Swimming in the Serial Stream
When high-speed attached itself to IC integration data rates scaled rapidly. Welcome to serial interfacing; technology that re-defines high-speed. In less time than DDR advanced 20x, serial links have increased data rates 50x. As Figure 2 shows, serial technology defined the knee of the high-speed curve (red). The same PCB traces engineers didn't think were relevant now routinely hold 5 bits in every inch of trace (green).
High-Speed Metrics, Then and Now
Granted "Serial" is a bit of a misnomer. Serial links routinely parallelize out to x16 wide, yet DDR's careful matching of lengths and skews disappear. While some continue to match serial lanes out of habit, they soon find out the journey into serial is one of possibility rather than complexity - provided basic items are addressed. Integration has fueled serial advances in the form of equalization, even though it is rarely exploited to its fullest potential. And that, in itself, is a testament to the extensibility of serial technology.
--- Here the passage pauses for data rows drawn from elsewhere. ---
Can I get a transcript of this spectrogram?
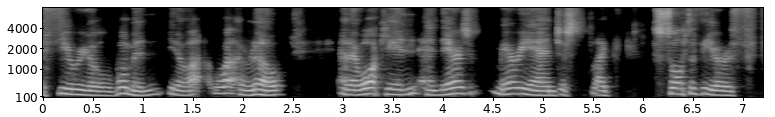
ethereal woman, you know, I, well, I don't know. And I walk in and there's Mary Ann, just like salt of the earth,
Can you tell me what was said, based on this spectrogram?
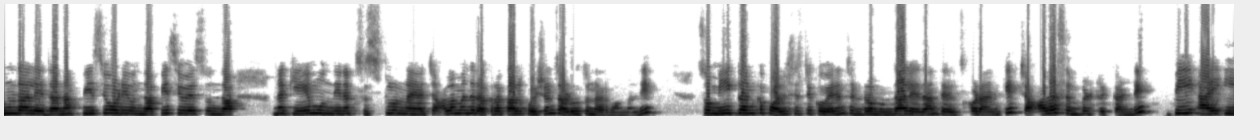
ఉందా లేదా? నాకు పీసీఓడి ఉందా? పీసీఓఎస్ ఉందా? నాకు ఏముంది నాకు సిస్టులు ఉన్నాయా? చాలా మంది రకరకాల క్వశ్చన్స్ అడుగుతున్నారు మమ్మల్ని. సో మీకు కనుక పాలిసిస్టిక్ ఓవేరియన్ సిండ్రోమ్ ఉందా లేదా అని తెలుసుకోవడానికి చాలా సింపుల్ ట్రిక్ అండి. పిఐఈ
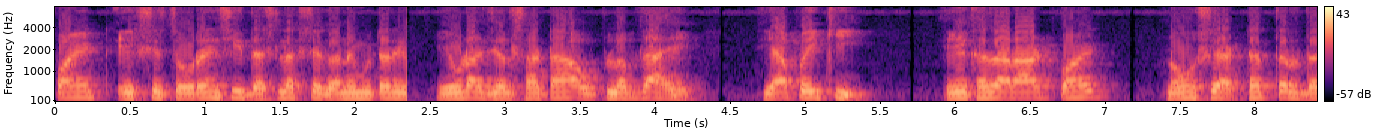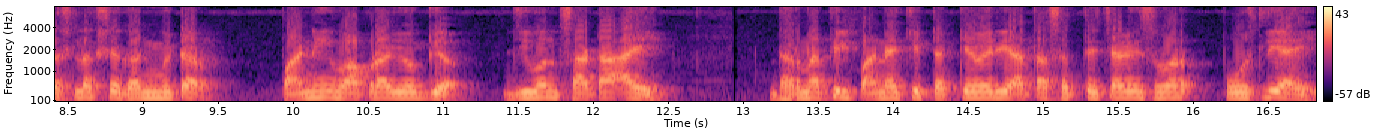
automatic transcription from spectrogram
पॉईंट एकशे चौऱ्याऐंशी दशलक्ष घनमीटर एवढा जलसाठा उपलब्ध आहे. यापैकी एक हजार आठ पॉईंट नऊशे अठ्ठ्याहत्तर दशलक्ष घनमीटर पाणी वापरायोग्य जीवनसाठा आहे. धरणातील पाण्याची टक्केवारी आता सत्तेचाळीसवर पोहोचली आहे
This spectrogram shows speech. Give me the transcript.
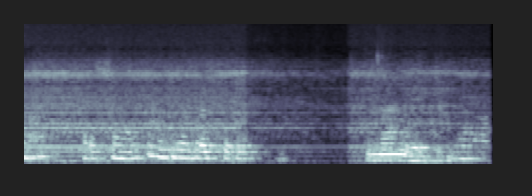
Eu sou muito ruim lembrar de coisas. Não lembro.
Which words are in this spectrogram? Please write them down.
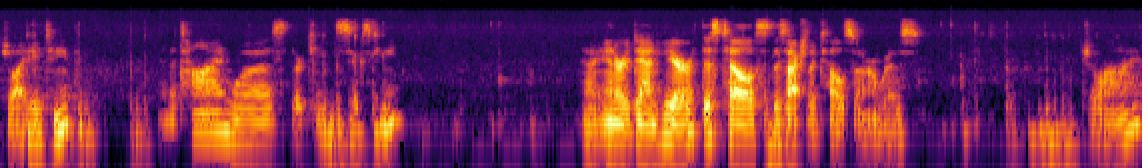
July 18th, and the time was 1316. I enter it down here. This tells, this actually tells SonarWiz July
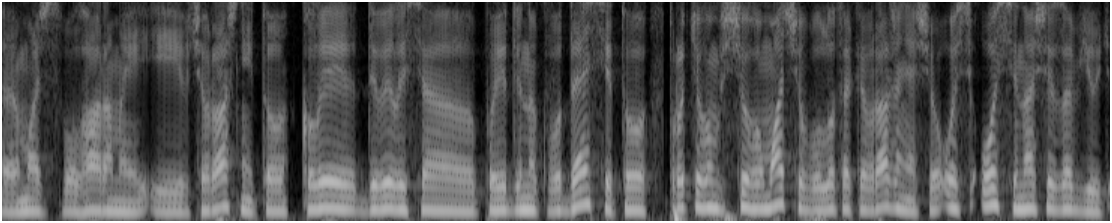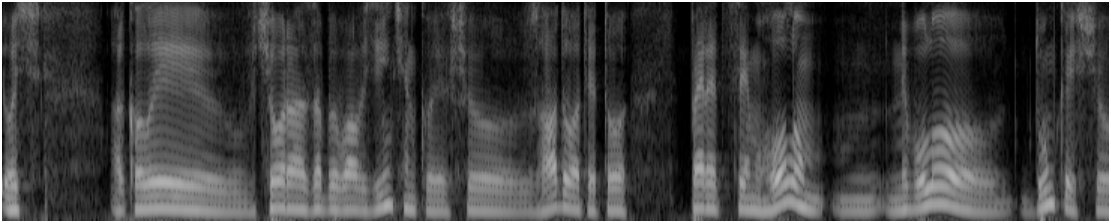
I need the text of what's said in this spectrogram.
е, матч з болгарами і вчорашній, то коли дивилися поєдинок в Одесі, то протягом всього матчу було таке враження, що ось ось і наші заб'ють. Ось. А коли вчора забивав Зінченко, якщо згадувати, то перед цим голом не було думки, що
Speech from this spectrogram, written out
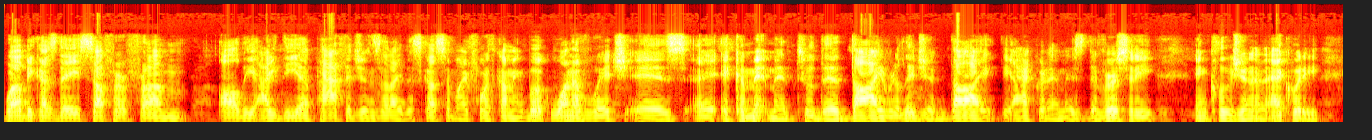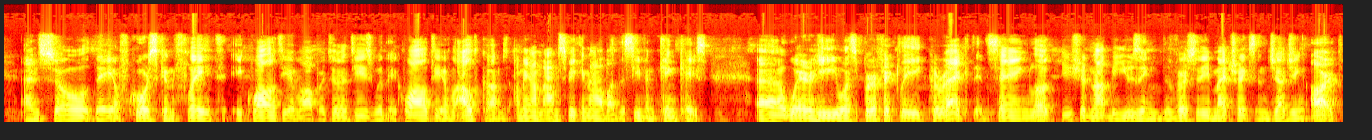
Well, because they suffer from all the idea pathogens that I discuss in my forthcoming book, one of which is a, a commitment to the DIE religion. DIE, the acronym is diversity, inclusion, and equity. And so they, of course, conflate equality of opportunities with equality of outcomes. I mean, I'm, I'm speaking now about the Stephen King case, uh, where he was perfectly correct in saying, look, you should not be using diversity metrics in judging art.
While serial links required new SI design skills, model formats and tools, the majority of the disruption is over. That accomplished we're free to focus on a new and simplified set of SI skills, as articulated throughout this series on Signal Integrity, In Practice.
For good and natural reasons high-speed interfacing, and hence the practice of Signal Integrity, has advanced through a series of transitions. If you were an electron running around in PCB traces over the last forty years you would have first found yourself first struggling for identity, then racing against your contemporaries, and finally burning out only to be revived after arriving at your destination. Sounds like the normal course of life, doesn't it?
SiSoft engineers have been centerstage in every SI era and transition, first booting up the world of SI with common clock tools and then setting the benchmark for source-synchronous methodology automation in QSI. Not much for sitting still, they then established award-winning tools for the serial revolution in QCD. While someone once asked me if SiSoft's tag line "We Are Signal Integrity" is an overstatement, I have never viewed it as such. On the contrary, Signal Integrity has been fortunate to have capable caretakers ready to reach to forward to what's ahead. And this same spirit will carry us into the next generation of SI, beyond the "then" and into the "now".